§ **Recorded information**:

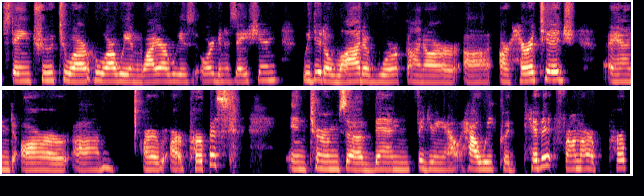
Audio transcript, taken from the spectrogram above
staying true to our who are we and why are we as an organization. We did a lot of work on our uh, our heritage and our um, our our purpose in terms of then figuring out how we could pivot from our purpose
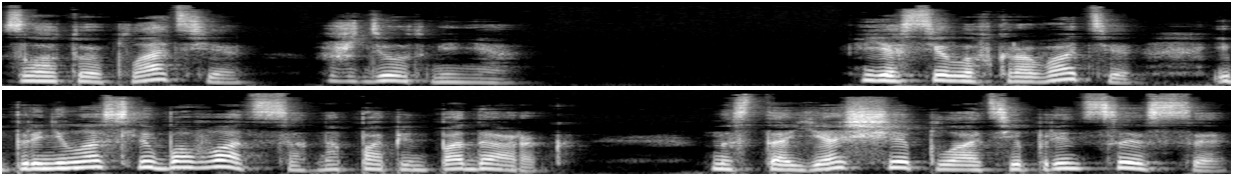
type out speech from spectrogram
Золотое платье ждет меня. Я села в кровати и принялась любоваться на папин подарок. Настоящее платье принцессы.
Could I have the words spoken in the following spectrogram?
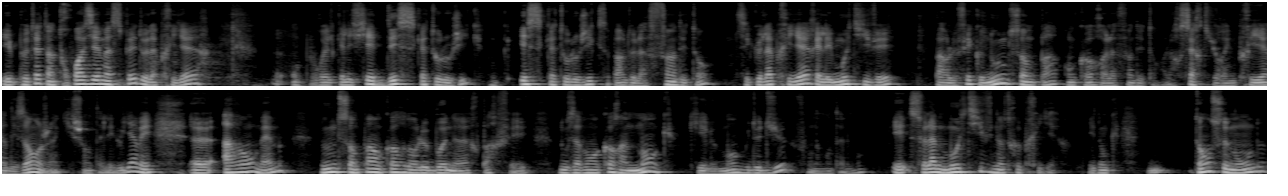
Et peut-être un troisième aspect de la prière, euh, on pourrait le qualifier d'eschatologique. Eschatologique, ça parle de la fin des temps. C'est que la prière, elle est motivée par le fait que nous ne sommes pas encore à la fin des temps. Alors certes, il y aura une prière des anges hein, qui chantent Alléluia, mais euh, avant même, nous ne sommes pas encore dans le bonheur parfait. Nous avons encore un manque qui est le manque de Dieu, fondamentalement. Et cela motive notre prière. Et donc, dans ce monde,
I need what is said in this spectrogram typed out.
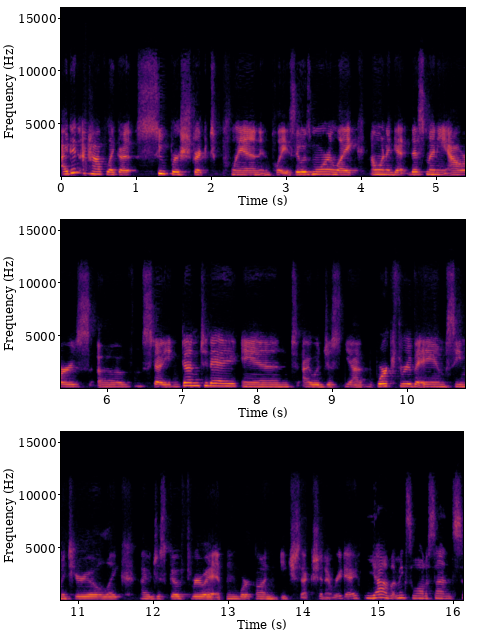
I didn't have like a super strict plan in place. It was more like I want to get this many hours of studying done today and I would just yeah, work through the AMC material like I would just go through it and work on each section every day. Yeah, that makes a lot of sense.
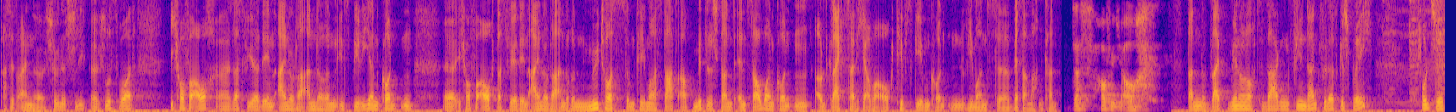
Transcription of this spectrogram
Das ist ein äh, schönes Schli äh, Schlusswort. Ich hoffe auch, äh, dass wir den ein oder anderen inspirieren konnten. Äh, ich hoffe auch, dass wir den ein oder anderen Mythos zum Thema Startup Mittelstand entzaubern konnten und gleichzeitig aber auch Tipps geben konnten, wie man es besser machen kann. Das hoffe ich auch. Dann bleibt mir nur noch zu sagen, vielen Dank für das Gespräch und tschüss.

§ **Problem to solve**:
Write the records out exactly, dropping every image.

§ **Answer to the exercise**:
Audio transcript, taken from the spectrogram above
staying true to our who are we and why are we as an organization. We did a lot of work on our uh, our heritage and our um, our our purpose in terms of then figuring out how we could pivot from our purpose
type out speech from spectrogram
Золотое платье ждет меня. Я села в кровати и принялась любоваться на папин подарок. Настоящее платье принцессы.
Could I have the words spoken in the following spectrogram?
Et peut-être un troisième aspect de la prière, euh, on pourrait le qualifier d'eschatologique. Eschatologique, ça parle de la fin des temps. C'est que la prière, elle est motivée par le fait que nous ne sommes pas encore à la fin des temps. Alors certes, il y aura une prière des anges hein, qui chantent Alléluia, mais euh, avant même, nous ne sommes pas encore dans le bonheur parfait. Nous avons encore un manque qui est le manque de Dieu, fondamentalement. Et cela motive notre prière. Et donc, dans ce monde,
I need what is said in this spectrogram typed out.
I didn't have like a super strict plan in place. It was more like I want to get this many hours of studying done today and I would just yeah, work through the AMC material like I would just go through it and work on each section every day. Yeah, that makes a lot of sense.
Transcription of this spectrogram
Das ist ein äh, schönes Schli äh, Schlusswort. Ich hoffe auch, äh, dass wir den ein oder anderen inspirieren konnten. Äh, ich hoffe auch, dass wir den ein oder anderen Mythos zum Thema Startup Mittelstand entzaubern konnten und gleichzeitig aber auch Tipps geben konnten, wie man es besser machen kann. Das hoffe ich auch. Dann bleibt mir nur noch zu sagen, vielen Dank für das Gespräch und tschüss.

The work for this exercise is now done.